**What to produce**.
Take the line that contains "Transcribe the recording" as the start and the last line of the entries as the end, and print both and everything between them exactly, without the pictures.

_ _ _ _ _

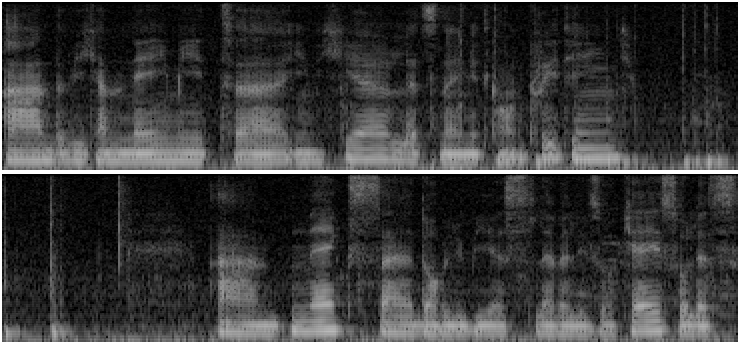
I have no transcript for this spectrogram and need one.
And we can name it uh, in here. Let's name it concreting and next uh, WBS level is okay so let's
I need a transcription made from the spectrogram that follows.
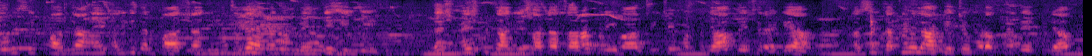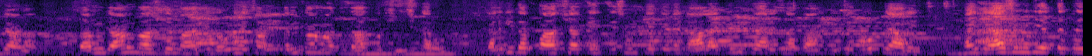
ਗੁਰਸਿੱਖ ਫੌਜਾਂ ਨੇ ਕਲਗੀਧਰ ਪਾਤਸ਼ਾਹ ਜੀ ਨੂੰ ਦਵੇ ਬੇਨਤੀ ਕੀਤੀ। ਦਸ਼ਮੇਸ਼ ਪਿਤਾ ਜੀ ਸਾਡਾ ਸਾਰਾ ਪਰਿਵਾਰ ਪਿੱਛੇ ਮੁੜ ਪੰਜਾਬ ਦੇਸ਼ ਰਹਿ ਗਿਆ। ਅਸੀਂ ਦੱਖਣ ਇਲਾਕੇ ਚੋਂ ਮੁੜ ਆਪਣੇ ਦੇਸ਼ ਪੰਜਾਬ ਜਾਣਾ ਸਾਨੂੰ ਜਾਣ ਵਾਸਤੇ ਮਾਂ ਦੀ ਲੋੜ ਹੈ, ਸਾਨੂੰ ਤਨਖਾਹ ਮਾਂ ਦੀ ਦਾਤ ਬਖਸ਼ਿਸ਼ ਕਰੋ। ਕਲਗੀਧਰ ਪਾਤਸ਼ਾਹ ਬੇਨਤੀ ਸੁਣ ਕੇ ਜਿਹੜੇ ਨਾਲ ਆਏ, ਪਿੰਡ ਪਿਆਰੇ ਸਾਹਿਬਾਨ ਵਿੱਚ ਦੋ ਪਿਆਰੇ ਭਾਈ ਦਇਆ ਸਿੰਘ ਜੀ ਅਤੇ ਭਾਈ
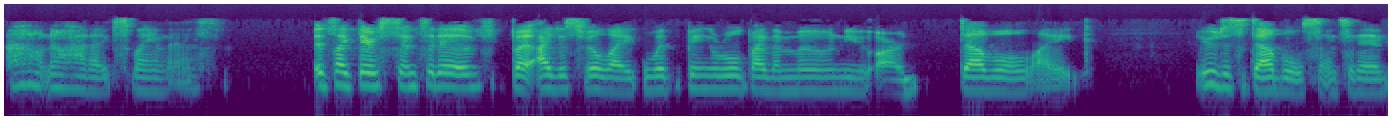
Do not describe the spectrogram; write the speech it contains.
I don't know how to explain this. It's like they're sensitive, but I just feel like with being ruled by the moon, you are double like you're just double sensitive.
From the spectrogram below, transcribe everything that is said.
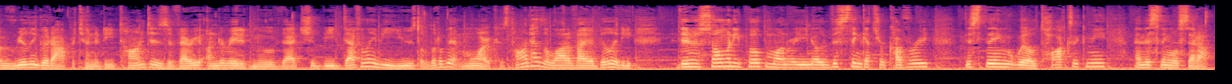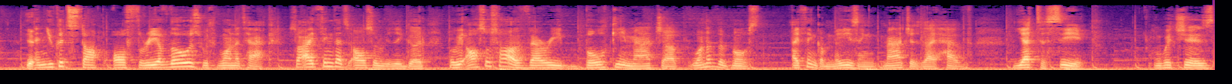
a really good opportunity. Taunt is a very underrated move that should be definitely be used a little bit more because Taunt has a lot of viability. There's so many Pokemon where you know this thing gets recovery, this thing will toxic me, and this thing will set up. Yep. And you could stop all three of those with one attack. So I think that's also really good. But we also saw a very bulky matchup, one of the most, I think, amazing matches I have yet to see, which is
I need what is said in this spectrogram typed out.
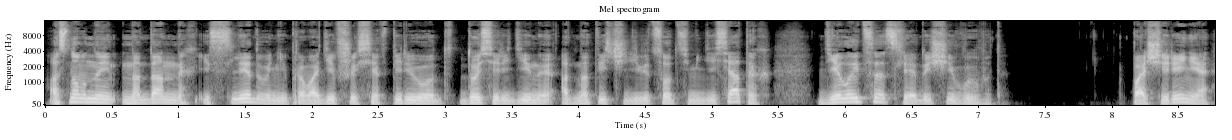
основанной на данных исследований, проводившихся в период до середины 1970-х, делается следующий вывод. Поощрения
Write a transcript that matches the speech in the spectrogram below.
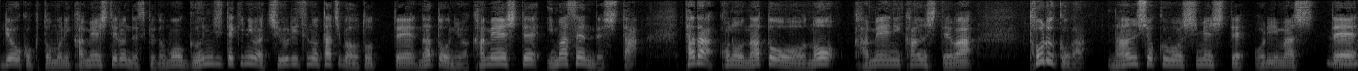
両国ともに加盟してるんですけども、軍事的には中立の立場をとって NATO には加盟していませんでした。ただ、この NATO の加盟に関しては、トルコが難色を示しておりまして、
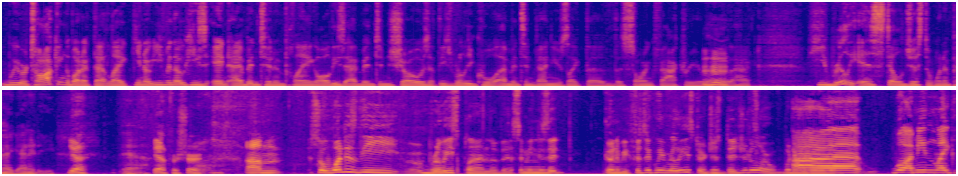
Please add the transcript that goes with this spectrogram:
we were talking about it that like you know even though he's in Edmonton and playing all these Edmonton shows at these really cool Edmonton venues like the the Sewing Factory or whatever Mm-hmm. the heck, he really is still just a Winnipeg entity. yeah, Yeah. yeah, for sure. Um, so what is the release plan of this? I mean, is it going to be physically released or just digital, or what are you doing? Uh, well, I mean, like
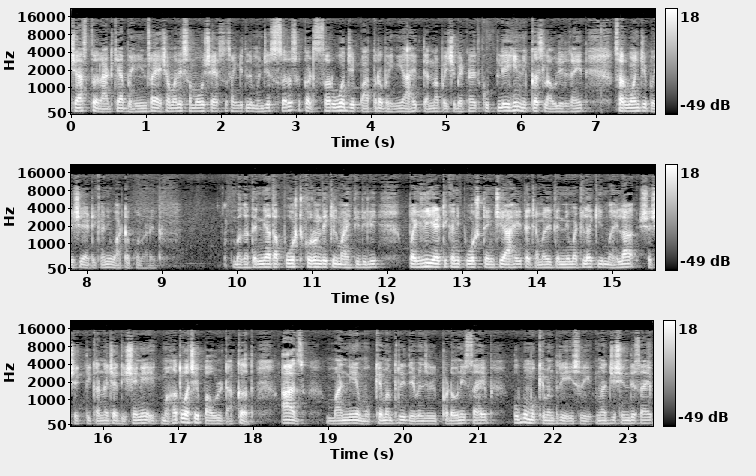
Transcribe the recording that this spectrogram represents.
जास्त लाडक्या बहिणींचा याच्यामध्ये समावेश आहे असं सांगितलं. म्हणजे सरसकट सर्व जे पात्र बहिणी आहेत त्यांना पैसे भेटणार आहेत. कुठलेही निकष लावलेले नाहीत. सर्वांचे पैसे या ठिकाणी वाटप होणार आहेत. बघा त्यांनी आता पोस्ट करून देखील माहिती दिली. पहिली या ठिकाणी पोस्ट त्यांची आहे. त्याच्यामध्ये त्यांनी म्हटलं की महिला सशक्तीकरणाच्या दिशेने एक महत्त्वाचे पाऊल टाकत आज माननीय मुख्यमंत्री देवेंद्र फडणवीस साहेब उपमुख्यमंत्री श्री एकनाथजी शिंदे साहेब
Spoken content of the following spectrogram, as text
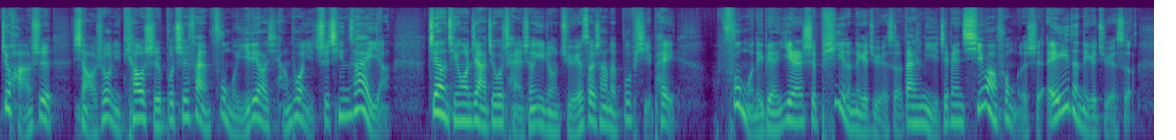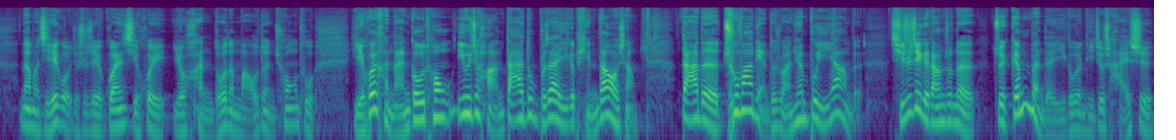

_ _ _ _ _

**Exercise solution**.
Transcribe the recording that this spectrogram represents.
जास्त लाडक्या बहिणींचा याच्यामध्ये समावेश आहे असं सांगितलं. म्हणजे सरसकट सर्व जे पात्र बहिणी आहेत त्यांना पैसे भेटणार आहेत. कुठलेही निकष लावलेले नाहीत. सर्वांचे पैसे या ठिकाणी वाटप होणार आहेत. बघा त्यांनी आता पोस्ट करून देखील माहिती दिली. पहिली या ठिकाणी पोस्ट त्यांची आहे. त्याच्यामध्ये त्यांनी म्हटलं की महिला सशक्तीकरणाच्या दिशेने एक महत्त्वाचे पाऊल टाकत आज माननीय मुख्यमंत्री देवेंद्र फडणवीस साहेब उपमुख्यमंत्री श्री एकनाथजी शिंदे साहेब
Spoken content of the following spectrogram, as text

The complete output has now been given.